━━━━━ Exercise material ━━━━━
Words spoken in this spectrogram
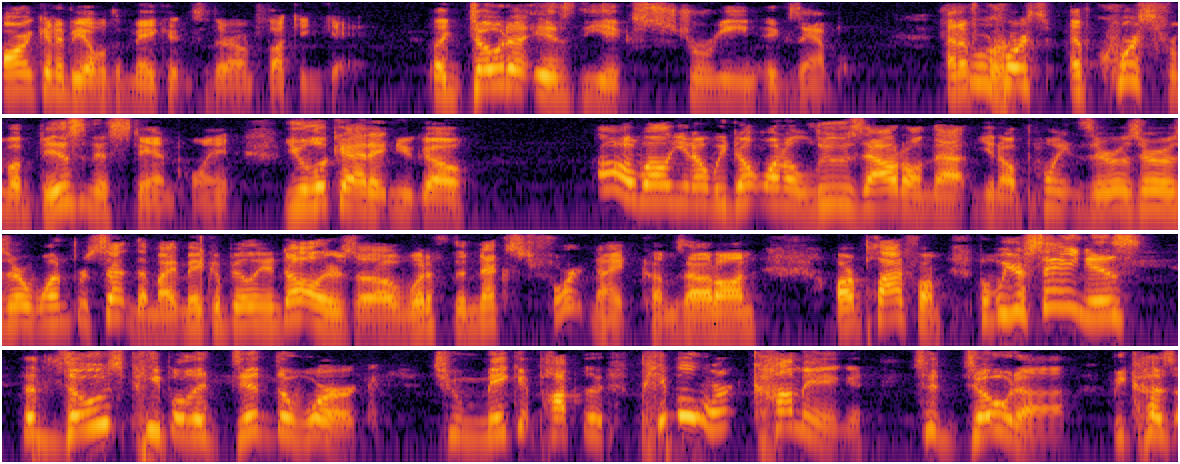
aren't going to be able to make it into their own fucking game. Like Dota is the extreme example. And of course, of course from a business standpoint, you look at it and you go, "Oh, well, you know, we don't want to lose out on that, you know, 0.0001% that might make a billion dollars. Uh, what if the next Fortnite comes out on our platform?" But what you're saying is that those people that did the work to make it popular, people weren't coming to Dota because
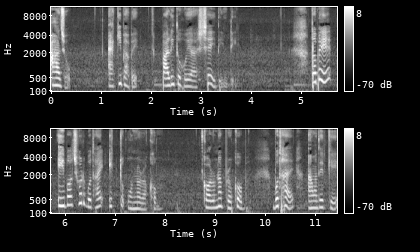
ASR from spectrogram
আজও একইভাবে পালিত হয়ে আসছে এই দিনটি। তবে এই বছর বোধহয় একটু অন্যরকম। করোনা প্রকোপ বোধহয় আমাদেরকে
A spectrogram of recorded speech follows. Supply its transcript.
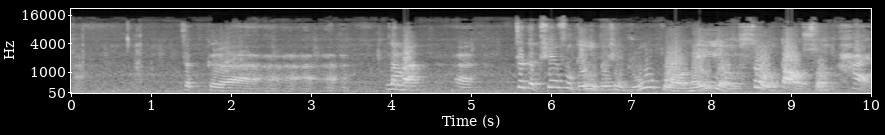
啊，这个啊啊啊啊啊，那么呃。这个天赋给你本性，如果没有受到损害，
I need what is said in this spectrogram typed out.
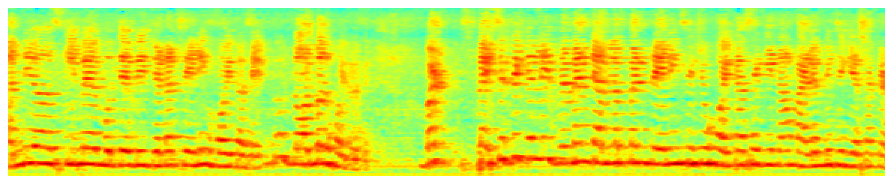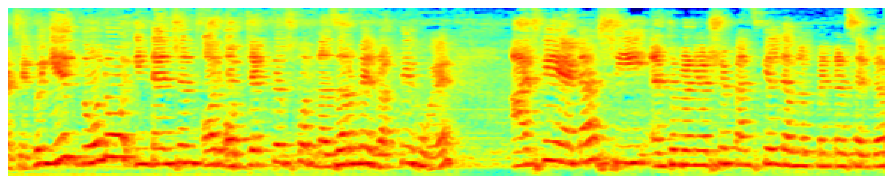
अन्य স্কিমের মধ্যে भी যেটা ট্রেনিং হইতাছে একটু নর্মাল হইতাছে but specifically women development training से जो होता कि ना मैडम भी जिज्ञासा करते तो ये दोनों इंटेंशन और ऑब्जेक्टिव्स को नजर में रखते हुए आज के এটা সি এন্টারপ্রেনিয়রশিপ এন্ড স্কিল ডেভেলপমেন্টের সেন্টার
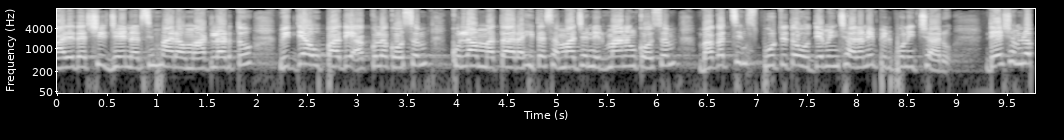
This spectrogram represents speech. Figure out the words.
కార్యదర్శి జె నరసింహారావు మాట్లాడుతూ విద్యా ఉపాధి హక్కుల కోసం కుల మత రహిత సమాజ నిర్మాణం కోసం భగత్ సింగ్ స్ఫూర్తితో ఉద్యమించాలని పిలుపునిచ్చారు. దేశంలో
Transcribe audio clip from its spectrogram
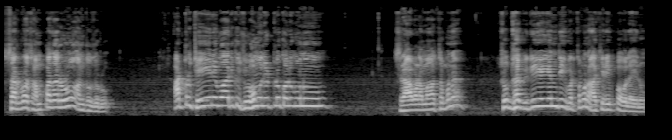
సర్వ సంపదలను అందుదురు. అట్లు చేయని వారికి శుభములెట్లు కలుగును? శ్రావణమాసమున శుద్ధ విధియంది వ్రతమును ఆచరింపవలేను.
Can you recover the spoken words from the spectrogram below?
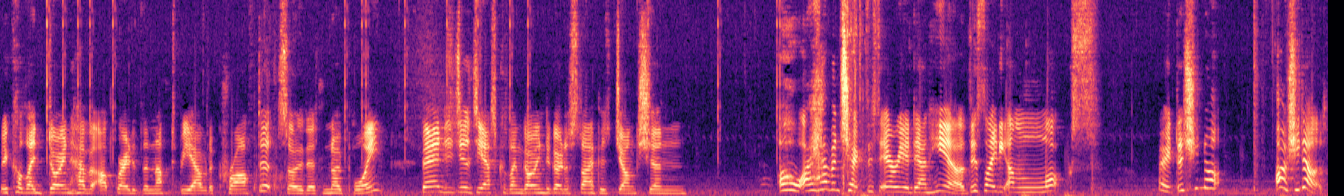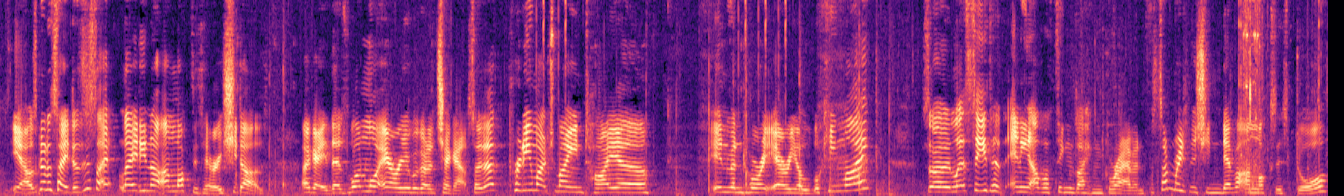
Because I don't have it upgraded enough to be able to craft it. So there's no point. Bandages, yes, because I'm going to go to Sniper's Junction. Oh, I haven't checked this area down here. This lady unlocks... Wait, does she not... Oh, she does. Yeah, I was going to say, does this lady not unlock this area? She does. Okay, there's one more area we've got to check out. So that's pretty much my entire inventory area looking like. So let's see if there's any other things I can grab. And for some reason, she never unlocks this door.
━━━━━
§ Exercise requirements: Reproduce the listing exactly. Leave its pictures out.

§ Task result:
Words spoken in this spectrogram
aren't going to be able to make it into their own fucking game. Like Dota is the extreme example. And of course, of course from a business standpoint, you look at it and you go, "Oh, well, you know, we don't want to lose out on that, you know, 0.0001% that might make a billion dollars. Uh, what if the next Fortnite comes out on our platform?" But what you're saying is that those people that did the work to make it popular, people weren't coming to Dota because
ASR from spectrogram
আজও একইভাবে পালিত হয়ে আসছে এই দিনটি। তবে এই বছর বোধহয় একটু অন্যরকম। করোনা প্রকোপ বোধহয় আমাদেরকে
A spectrogram of recorded speech follows. Supply its transcript.
啊，这个啊啊啊啊啊，那么呃。这个天赋给你本性，如果没有受到损害，
I need what is said in this spectrogram typed out.
अन्य স্কিমের মধ্যে भी যেটা ট্রেনিং হইতাছে একটু নর্মাল হইতাছে but specifically women development training से जो होता कि ना मैडम भी जिज्ञासा करते तो ये दोनों इंटेंशन और ऑब्जेक्टिव्स को नजर में रखते हुए आज के এটা সি এন্টারপ্রেনিয়রশিপ এন্ড স্কিল ডেভেলপমেন্টের সেন্টার
This spectrogram represents speech. Figure out the words.
కార్యదర్శి జె నరసింహారావు మాట్లాడుతూ విద్యా ఉపాధి హక్కుల కోసం కుల మత రహిత సమాజ నిర్మాణం కోసం భగత్ సింగ్ స్ఫూర్తితో ఉద్యమించాలని పిలుపునిచ్చారు. దేశంలో
Transcribe audio clip from its spectrogram
సర్వ సంపదలను అందుదురు. అట్లు చేయని వారికి శుభములెట్లు కలుగును? శ్రావణమాసమున శుద్ధ విధియంది వ్రతమును ఆచరింపవలేను.
Can you recover the spoken words from the spectrogram below?
Because I don't have it upgraded enough to be able to craft it. So there's no point. Bandages, yes, because I'm going to go to Sniper's Junction. Oh, I haven't checked this area down here. This lady unlocks... Wait, does she not... Oh, she does. Yeah, I was going to say, does this lady not unlock this area? She does. Okay, there's one more area we've got to check out. So that's pretty much my entire inventory area looking like. So let's see if there's any other things I can grab. And for some reason, she never unlocks this door.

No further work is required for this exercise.